if you can’t get an RI and SG , find what it does under SW/LW/UV
lights see if you can get an AS on the spectroscope.

Have fun with your mysterious stone. Give me the results, may be
we can solve the mystery.

Sincerely.
Francoise.


#3

Hi. I have been able to play with -and photograph- some synthetic
moissanite samples both for C3 and for JCK when I worked there as
an editor. I can tell you that it is a quite convincing simulant at
first sight. I personally could not make out the “doubling” effect
with the naked eye. Even with magnification, I had to strain hard
to see it, though I have seen promotional material prepared by C3
where the “doubling” seems obvious. Remember, the birefringence of
synthetic moissanite is small, and when optimally cut,
birefringence is also minimized when viewed in certain directions.
In tests conducted by C3, approximately 40 jewelers and pawn-shop
owners were fooled because they did the obvious thing: many used a
thermal probe – which hitherto has been a diagnostic tool to
separate diamond from simulants. (Only diamond is thermally
conductive. That is till synth. moissanite showed up. It is also
thermally conductive.) Using a probe was the obvious, routine thing
to do for jewelers, many of whom are not gemologists.

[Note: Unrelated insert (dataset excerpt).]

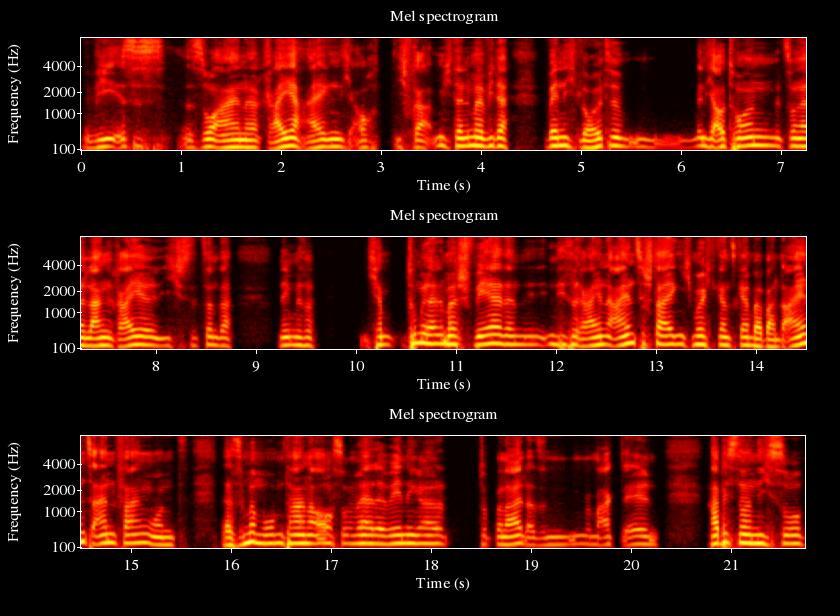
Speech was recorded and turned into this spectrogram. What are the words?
wie ist es so eine Reihe eigentlich auch? Ich frage mich dann immer wieder, wenn ich Leute, wenn ich Autoren mit so einer langen Reihe, ich sitze dann da, denke mir so, ich hab, tu mir dann immer schwer, dann in diese Reihen einzusteigen. Ich möchte ganz gern bei Band 1 anfangen und da sind wir momentan auch so mehr oder weniger, tut mir leid, also im aktuellen habe ich es noch nicht so.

The following is KEY. Don’t throw away your diamond probe. It
will still help jewelers separate diamonds from other simulants. If
you get a “green light,” when using a diamond probe, this now means
that other tests will need to be performed to separate diamond from
synthetic moissanite. If you are gemologically inclined, and don’t
want to spring for the$525 tester C3 has developed, check for
doubling (under magnification) check for bearding (you’ll only see
that in a diamond) and check the girdle. A granular, sugar-like
structure means diamond, (as long as the girdle isn’t polished.)
Also, synthetic moissanite floats in 3.32 specific gravity liquid.
Diamond doesn’t. Under magnification, check for whitish, stringy
or ribbon-like inclusions which are not seen in diamond but do
occur in syn. moissanite. Also remember that for now VERY few
samples are even on the market yet. C3 only just released the
first samples this month (February) and they are under .50 ct in
size.

Best,
Robert